* What to do *
Print the records below exactly, with no pictures.

* Source material *
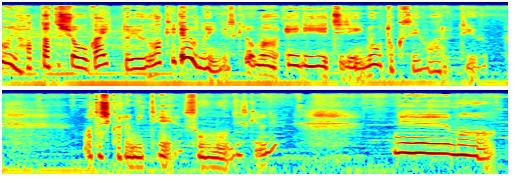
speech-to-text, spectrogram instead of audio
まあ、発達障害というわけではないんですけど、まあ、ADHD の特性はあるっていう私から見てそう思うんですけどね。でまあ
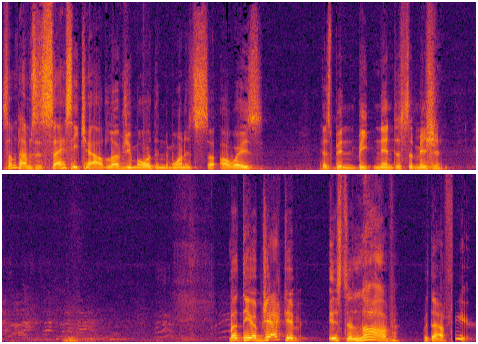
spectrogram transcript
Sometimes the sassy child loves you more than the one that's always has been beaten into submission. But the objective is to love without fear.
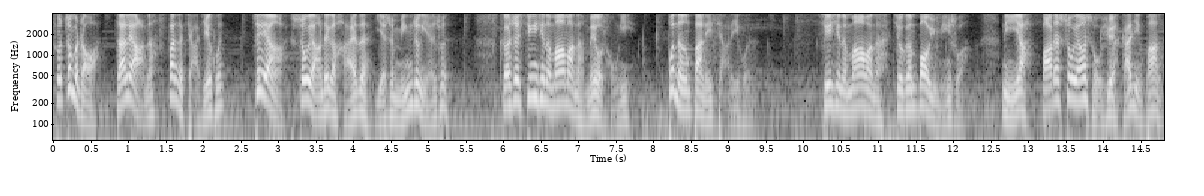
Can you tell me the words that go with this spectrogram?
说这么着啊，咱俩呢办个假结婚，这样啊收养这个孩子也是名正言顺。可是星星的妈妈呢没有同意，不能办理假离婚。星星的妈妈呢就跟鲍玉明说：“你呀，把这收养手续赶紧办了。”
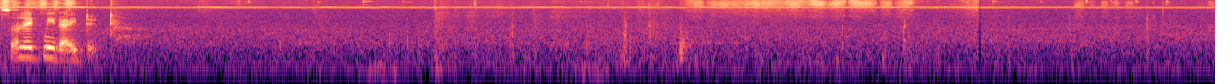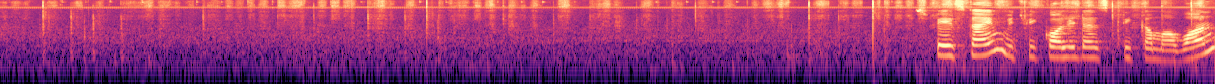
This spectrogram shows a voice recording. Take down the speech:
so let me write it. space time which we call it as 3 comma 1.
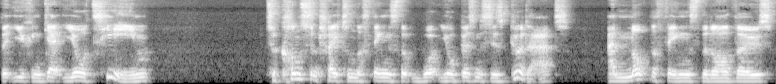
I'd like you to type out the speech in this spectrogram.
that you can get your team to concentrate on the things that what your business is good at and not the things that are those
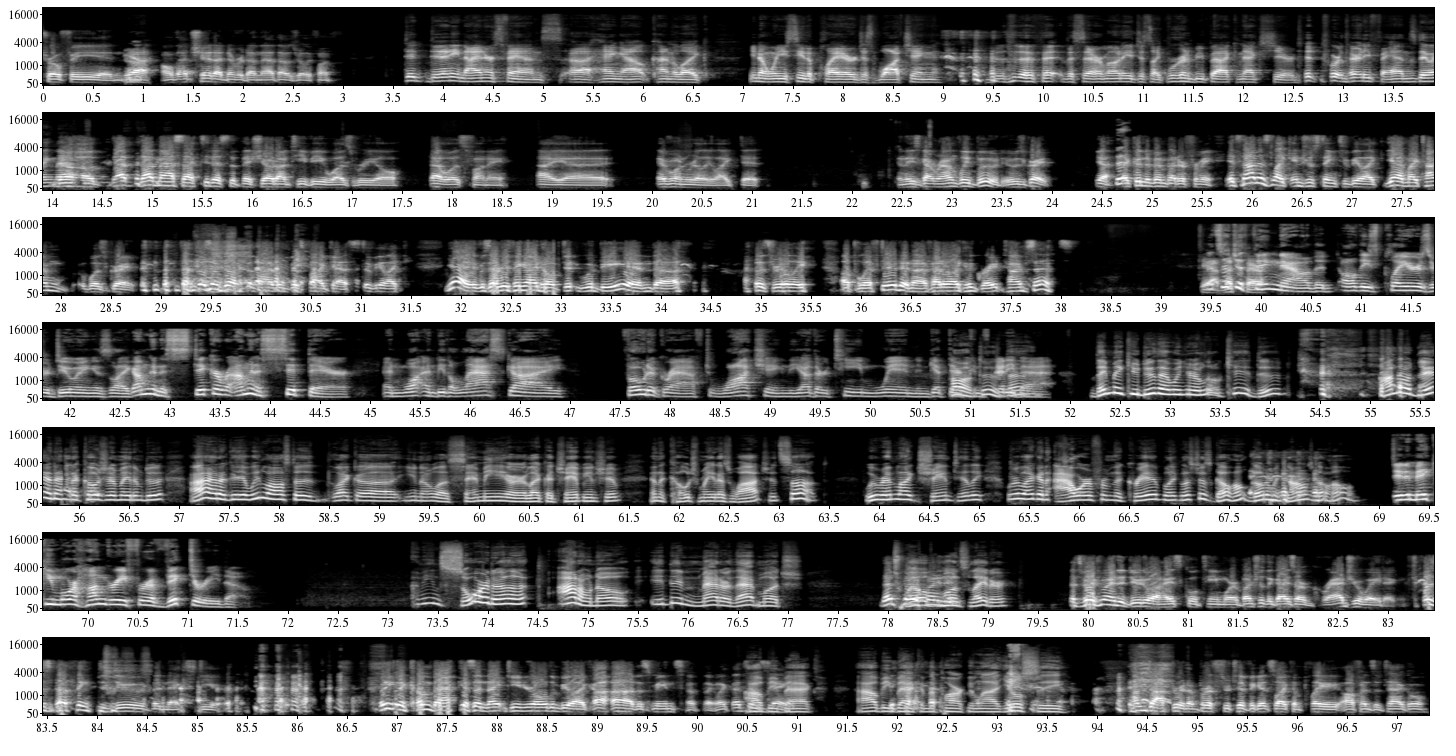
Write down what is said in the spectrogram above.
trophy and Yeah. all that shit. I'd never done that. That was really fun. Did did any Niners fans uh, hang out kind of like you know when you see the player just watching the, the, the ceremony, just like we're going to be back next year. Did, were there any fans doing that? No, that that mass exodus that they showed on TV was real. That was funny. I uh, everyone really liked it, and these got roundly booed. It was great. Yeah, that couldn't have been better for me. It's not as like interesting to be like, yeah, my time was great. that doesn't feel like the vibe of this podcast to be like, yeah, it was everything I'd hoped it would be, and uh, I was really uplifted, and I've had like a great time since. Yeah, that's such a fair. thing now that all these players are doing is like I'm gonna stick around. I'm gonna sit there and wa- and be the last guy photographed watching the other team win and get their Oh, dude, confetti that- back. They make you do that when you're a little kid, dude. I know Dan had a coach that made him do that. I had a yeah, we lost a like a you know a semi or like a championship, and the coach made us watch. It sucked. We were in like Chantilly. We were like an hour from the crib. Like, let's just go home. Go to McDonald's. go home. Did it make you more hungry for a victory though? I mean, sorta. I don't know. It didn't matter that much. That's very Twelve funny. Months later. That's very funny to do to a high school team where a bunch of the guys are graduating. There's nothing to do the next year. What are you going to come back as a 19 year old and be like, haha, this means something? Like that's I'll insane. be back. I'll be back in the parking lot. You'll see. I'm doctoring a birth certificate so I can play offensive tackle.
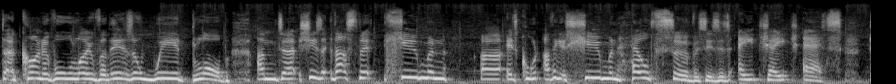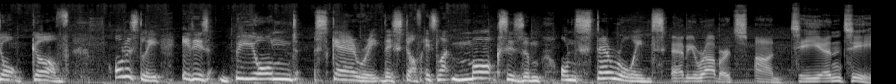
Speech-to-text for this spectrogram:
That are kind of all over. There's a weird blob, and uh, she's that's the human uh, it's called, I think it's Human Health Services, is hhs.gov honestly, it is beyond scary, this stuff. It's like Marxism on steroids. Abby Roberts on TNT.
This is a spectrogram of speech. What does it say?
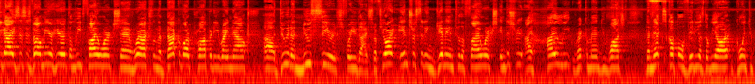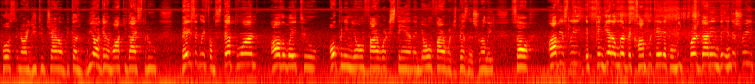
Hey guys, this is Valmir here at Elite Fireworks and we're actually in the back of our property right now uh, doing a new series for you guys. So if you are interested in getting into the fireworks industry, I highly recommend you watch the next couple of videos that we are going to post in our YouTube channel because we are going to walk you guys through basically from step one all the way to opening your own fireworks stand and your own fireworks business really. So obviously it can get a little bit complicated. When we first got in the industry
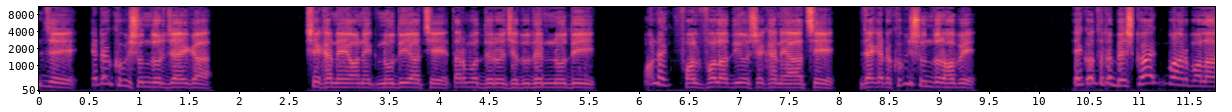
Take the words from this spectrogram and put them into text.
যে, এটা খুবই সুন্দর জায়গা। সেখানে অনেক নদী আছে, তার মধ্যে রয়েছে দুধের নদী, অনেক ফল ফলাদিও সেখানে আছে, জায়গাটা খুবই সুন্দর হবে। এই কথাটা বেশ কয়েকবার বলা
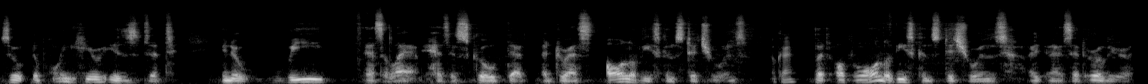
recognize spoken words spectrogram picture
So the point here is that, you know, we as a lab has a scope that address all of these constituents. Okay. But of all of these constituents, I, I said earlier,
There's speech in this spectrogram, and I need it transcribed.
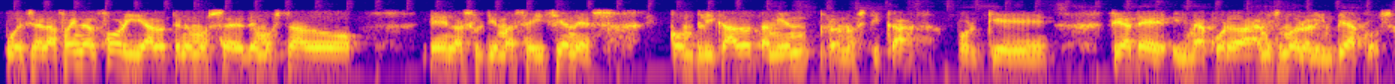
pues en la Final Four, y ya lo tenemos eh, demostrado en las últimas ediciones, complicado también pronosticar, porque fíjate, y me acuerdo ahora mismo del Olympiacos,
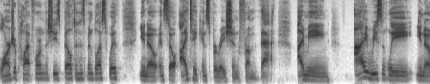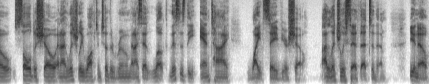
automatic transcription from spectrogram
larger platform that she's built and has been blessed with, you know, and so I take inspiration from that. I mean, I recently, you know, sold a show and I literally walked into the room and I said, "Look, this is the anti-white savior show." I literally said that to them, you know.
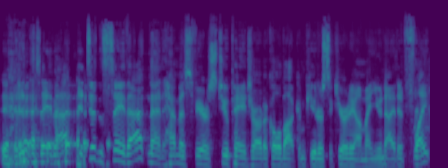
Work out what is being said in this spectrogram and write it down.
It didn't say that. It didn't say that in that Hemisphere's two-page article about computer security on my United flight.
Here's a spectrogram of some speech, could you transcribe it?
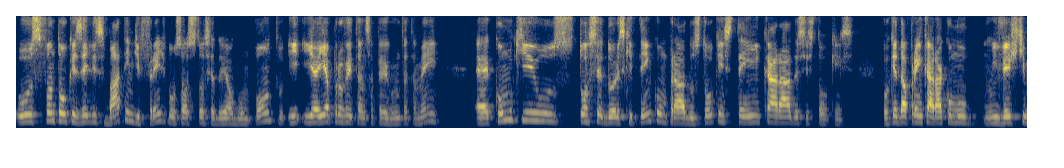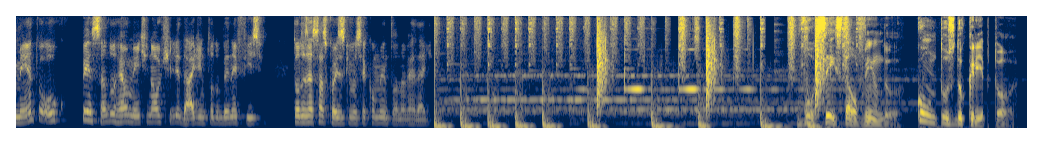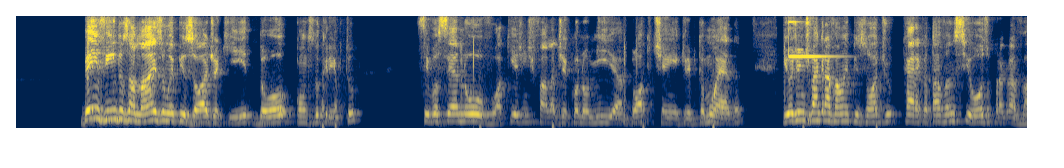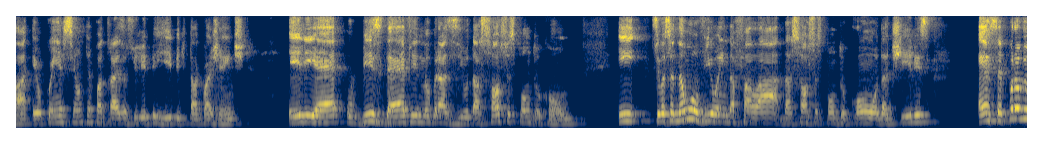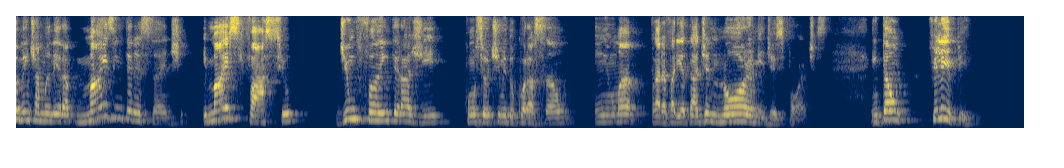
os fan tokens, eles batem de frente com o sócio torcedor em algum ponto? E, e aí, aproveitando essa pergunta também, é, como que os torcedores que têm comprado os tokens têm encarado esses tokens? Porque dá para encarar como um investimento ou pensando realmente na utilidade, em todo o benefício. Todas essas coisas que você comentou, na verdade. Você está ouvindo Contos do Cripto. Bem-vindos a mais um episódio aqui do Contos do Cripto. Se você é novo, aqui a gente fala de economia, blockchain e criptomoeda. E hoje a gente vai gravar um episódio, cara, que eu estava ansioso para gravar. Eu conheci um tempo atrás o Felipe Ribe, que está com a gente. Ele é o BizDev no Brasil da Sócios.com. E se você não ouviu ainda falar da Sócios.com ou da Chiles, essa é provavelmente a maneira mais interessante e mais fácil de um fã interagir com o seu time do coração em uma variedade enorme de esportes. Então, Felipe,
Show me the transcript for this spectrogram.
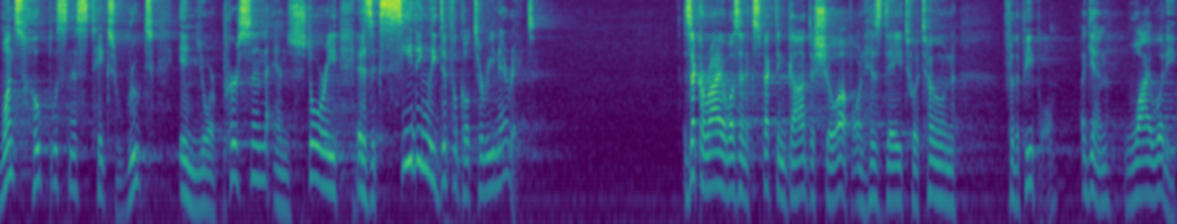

* Exercise answer *
speech-to-text, spectrogram instead of audio
まあ、発達障害というわけではないんですけど、まあ、ADHD の特性はあるっていう私から見てそう思うんですけどね。でまあ
spectrogram transcript
Sometimes the sassy child loves you more than the one that's always has been beaten into submission. But the objective is to love without fear.
Can you tell me the words that go with this spectrogram?
说这么着啊，咱俩呢办个假结婚，这样啊收养这个孩子也是名正言顺。可是星星的妈妈呢没有同意，不能办理假离婚。星星的妈妈呢就跟鲍玉明说：“你呀，把这收养手续赶紧办了。”
This spectrogram shows a voice recording. Take down the speech:
so let me write it. space time which we call it as 3 comma 1.
I'd like you to type out the speech in this spectrogram.
that you can get your team to concentrate on the things that what your business is good at and not the things that are those
Write down what is said in the spectrogram above.
trophy and Yeah. all that shit. I'd never done that. That was really fun. Did did any Niners fans uh, hang out kind of like you know when you see the player just watching the, the, the ceremony, just like we're going to be back next year. Did, were there any fans doing that? No, that that mass exodus that they showed on TV was real. That was funny. I uh, everyone really liked it, and these got roundly booed. It was great. Yeah, that couldn't have been better for me. It's not as like interesting to be like, yeah, my time was great. that doesn't feel like the vibe of this podcast to be like, yeah, it was everything I'd hoped it would be, and uh, I was really uplifted, and I've had like a great time since. Yeah, that's such a fair. thing now that all these players are doing is like I'm gonna stick around. I'm gonna sit there and wa- and be the last guy photographed watching the other team win and get their Oh, dude, confetti that- back. They make you do that when you're a little kid, dude. I know Dan had a coach that made him do that. I had a yeah, we lost a like a you know a semi or like a championship, and the coach made us watch. It sucked. We were in like Chantilly. We were like an hour from the crib. Like, let's just go home. Go to McDonald's. go home. Did it make you more hungry for a victory though? I mean, sorta. I don't know. It didn't matter that much. That's very Twelve funny. Months later. That's very funny to do to a high school team where a bunch of the guys are graduating. There's nothing to do the next year. What are you going to come back as a 19 year old and be like, haha, this means something? Like that's I'll insane. be back. I'll be back in the parking lot. You'll see. I'm doctoring a birth certificate so I can play offensive tackle.
Speech-to-text for this spectrogram:
That are kind of all over. There's a weird blob, and uh, she's that's the human uh, it's called, I think it's Human Health Services, is hhs.gov honestly, it is beyond scary, this stuff. It's like Marxism on steroids. Abby Roberts on TNT.
This is a spectrogram of speech. What does it say?
Hey guys, this is Valmir here at Elite Fireworks and we're actually in the back of our property right now uh, doing a new series for you guys. So if you are interested in getting into the fireworks industry, I highly recommend you watch the next couple of videos that we are going to post in our YouTube channel because we are going to walk you guys through basically from step one all the way to opening your own fireworks stand and your own fireworks business really. So obviously it can get a little bit complicated. When we first got in the industry
Take the words from this spectrogram and put them into text.
যে, এটা খুবই সুন্দর জায়গা। সেখানে অনেক নদী আছে, তার মধ্যে রয়েছে দুধের নদী, অনেক ফল ফলাদিও সেখানে আছে, জায়গাটা খুবই সুন্দর হবে। এই কথাটা বেশ কয়েকবার বলা
recognize spoken words spectrogram picture
So the point here is that, you know, we as a lab has a scope that address all of these constituents. Okay. But of all of these constituents, I, I said earlier,
There's speech in this spectrogram, and I need it transcribed.
pues en la Final Four, y ya lo tenemos eh, demostrado en las últimas ediciones, complicado también pronosticar, porque fíjate, y me acuerdo ahora mismo del Olympiacos,
automatic transcription from spectrogram
larger platform that she's built and has been blessed with, you know, and so I take inspiration from that. I mean, I recently, you know, sold a show and I literally walked into the room and I said, "Look, this is the anti-white savior show." I literally said that to them, you know.
Work out what is being said in this spectrogram and write it down.
It didn't say that. It didn't say that in that Hemisphere's two-page article about computer security on my United flight.
Here's a spectrogram of some speech, could you transcribe it?
os fan tokens, eles batem de frente com o sócio torcedor em algum ponto? E, e aí, aproveitando essa pergunta também, é, como que os torcedores que têm comprado os tokens têm encarado esses tokens? Porque dá para encarar como um investimento ou pensando realmente na utilidade, em todo o benefício. Todas essas coisas que você comentou, na verdade. Você está ouvindo Contos do Cripto. Bem-vindos a mais um episódio aqui do Contos do Cripto. Se você é novo, aqui a gente fala de economia, blockchain e criptomoeda. E hoje a gente vai gravar um episódio, cara, que eu estava ansioso para gravar. Eu conheci um tempo atrás o Felipe Ribe, que está com a gente. Ele é o BizDev no Brasil da Sócios.com. E se você não ouviu ainda falar da Sócios.com ou da Chiles, essa é provavelmente a maneira mais interessante e mais fácil de um fã interagir com o seu time do coração em uma variedade enorme de esportes. Então, Felipe,
Show me the transcript for this spectrogram.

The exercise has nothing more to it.